Big Fish Games: Reviving Full Motion Video
The lead designer behind Mystery Case Files: 13th Skull pays homage to FMV in the company's newest hidden object adventure.
The App Store has more than a few hidden object games, with publisher Big Fish Games leading the charge. The company does a great job finding new ways to breathe life into this time-wasting sub genre, and its most recent release, Mystery Case Files: 13th Skull, incorporates live actors into the plot. It's like a Sega CD game from the 90s, but good.
To learn more about how the project came together, we tracked down Lead Designer Adrian Woods, who shed some light on the process of finding the actors, and where Big Fish goes from here.
Playing 13th Skull brought back memories of all those FMV games for Sega CD. In a wonderfully nostalgic way, of course. Is that the vibe you were going for?
Definitely. I've always been a big fan of 7th Guest, 11th Hour and Myst. Realistic characters are a challenge in any game, but the difficulty compounds with the limited production time and budget for casual titles.
When did you make the decision to go with live actors?
This is the third Mystery Case Files game to employ live action and we dialed it up considerably from the previous year's Dire Grove. The delivery of increasingly complex narrative was the primary driver for using FMV; it's hard to tell a story without people, so you don't have many options.
What's the process integrating these actors into the game, and where did you get them from? Did they read their lines away from the studio, or did they come in?
All the actors in 13th Skull are Seattle locals with varying degrees of experience. Due to budget concerns, we opted to use local, non-union folks for this title, as there were more speaking roles. None of us game folks are video pros, so we leaned on ThinkLab, a local production house, to assist with the live action. We wrote the script and storyboarded the shots, then spent about a week on a nearby sound stage capturing the performance in front of green screen. After crossing our fingers, we edited the footage, compiled it into the game and hoped for the best.
What long-term plans do you have with this technology? Will you integrate live actors into future hidden object adventures?
I'm sure you'll see more FMV in games as production values rise. We'll use it if it makes sense to the gameplay/story and players enjoy it, but I would never do it for its own sake.
How could this change iOS development moving forward? More specifically, how does this alter the direction of Big Fish?
Full motion video in games hasn't come into its own yet, but who knows, it's still early. The line between games and traditional media might begin to blur when you're sitting on the couch interacting with Apple TV through an iPad.
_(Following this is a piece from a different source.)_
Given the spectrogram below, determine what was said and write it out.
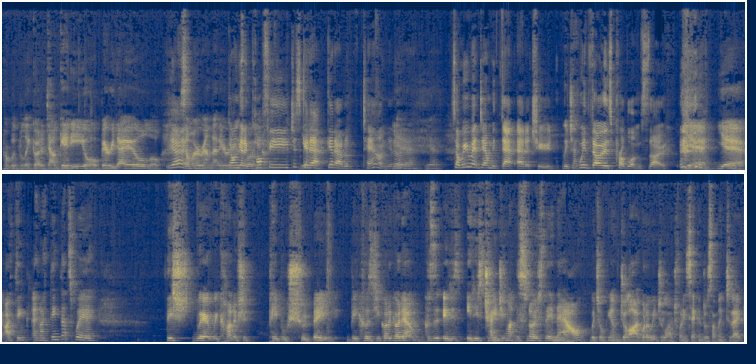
probably go to Dalgety or Berridale or Yeah. somewhere around that area. go and get a well, you know? coffee. Just get Yeah. out, get out of town. You know. Yeah, yeah. So we went down with that attitude, Which I- with those problems though. yeah, yeah. I think, and I think that's where this, where we kind of should, people should be, because you've got to go down because it it is, it is changing. Like the snow's there now. We're talking on July. What are we? July twenty second or something today.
Who's your favorite character in the game?
Travis "Cooter" Landry, without a doubt. He's the consummate southern stereotype. If you're going to go exploring in the bayou, wouldn't you be disappointed to not run into a guy like that? We had a lot of fun working with all the characters, but he was certainly the standout. It's fun to click on him randomly to see what he'll say next.